Several cities have ordered curfews, while police have been deployed to enforce social distancing and mask-wearing.
The news comes as the IPL announced it is continuing to play in six cities across India, despite the alarming medical situation across the country.
India, with a population of 1.3 billion, has a tally of 17.31 million infections and 195,123 deaths, after 2,812 deaths overnight, health ministry data showed, although health experts say the death count is probably far higher. Pictured: A graph showing new Covid-19 deaths per-day
Coronavirus infections in India over the last 24 hours rose to 352,991 on Monday – a record peak for a fifth day running
England one-day international player Liam Livingstone left the IPL last week, while Test star Jofra Archer decided against taking up his place in the competition before it began.
England all-rounder Ben Stokes had previously had his participation ended by a broken finger.
The league attracted criticism for continuing during the crisis, with a leading newspaper group accusing it of ‘commercialism gone crass’ as it suspended coverage on Sunday.
The Express Publications newspaper group saying it had stopped reporting on the competition until a ‘semblance of normalcy is restored’.
‘In such a tragic time, we find it incongruous that the festival of cricket is on in India,’ the group said. ‘This is commercialism gone crass.’
Another paper has also hit out at the tournament, with Hindustan Times senior journalist Sharda Ugra describing the lack of response as ‘tone deaf’.
Andrew Tye has revealed other players have spoken to him, asking how he got back home
‘Bubble-wrapped into tone deafness in a persistent, foghorn blast for its many sponsors every five minutes, rather than any quiet, measured acknowledgement of the suffering outside its gates,’ she wrote in a comment piece.
It is expected that more players could withdraw as the pandemic in India worsens, with bowler Tye revealing that others have asked him about a route home.
‘Some of the guys are very interested in what route I took home and how I approached it,’ he told the SEN WA radio station.
‘Other guys are just happy to make sure I’m OK and make sure I’m in a good space.’
The current state of emergency in India comes only months after a multitude of fans were allowed inside stadiums during England’s tour of the country.

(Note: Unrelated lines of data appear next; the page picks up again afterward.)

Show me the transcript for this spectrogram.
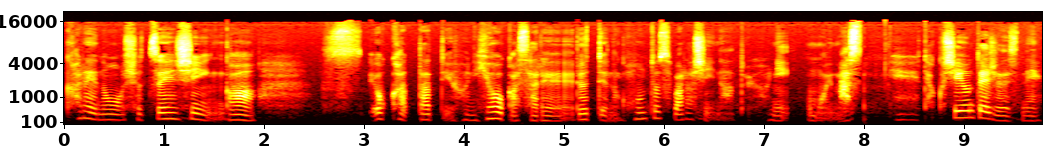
彼の出演シーンが良かったっていうふうに評価されるっていうのが本当素晴らしいなという。ふうに思います。えー、タクシー運転手ですね、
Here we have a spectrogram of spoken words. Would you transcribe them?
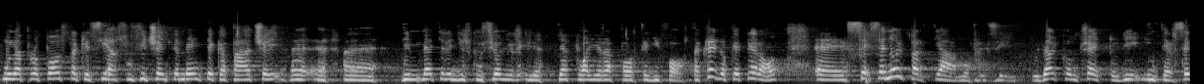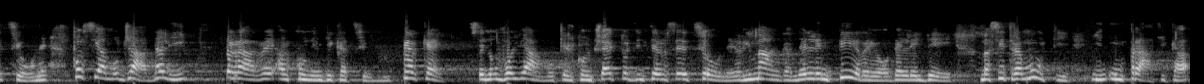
una proposta che sia sufficientemente capace eh, eh, eh, di mettere in discussione gli attuali rapporti di forza. Credo che però eh, se, se, noi partiamo per esempio dal concetto di intersezione possiamo già da lì trarre alcune indicazioni. Perché? Se non vogliamo che il concetto di intersezione rimanga nell'empireo delle idee, ma si tramuti in, in pratica,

More than 60,000 supporters were permitted for the first two T20 internationals in Ahmedabad, before the last three were played without spectators due to the rising number of cases in the state of Gujarat.
More than 60,000 fans were allowed to watch India’s T20 clash with England in Ahmedabad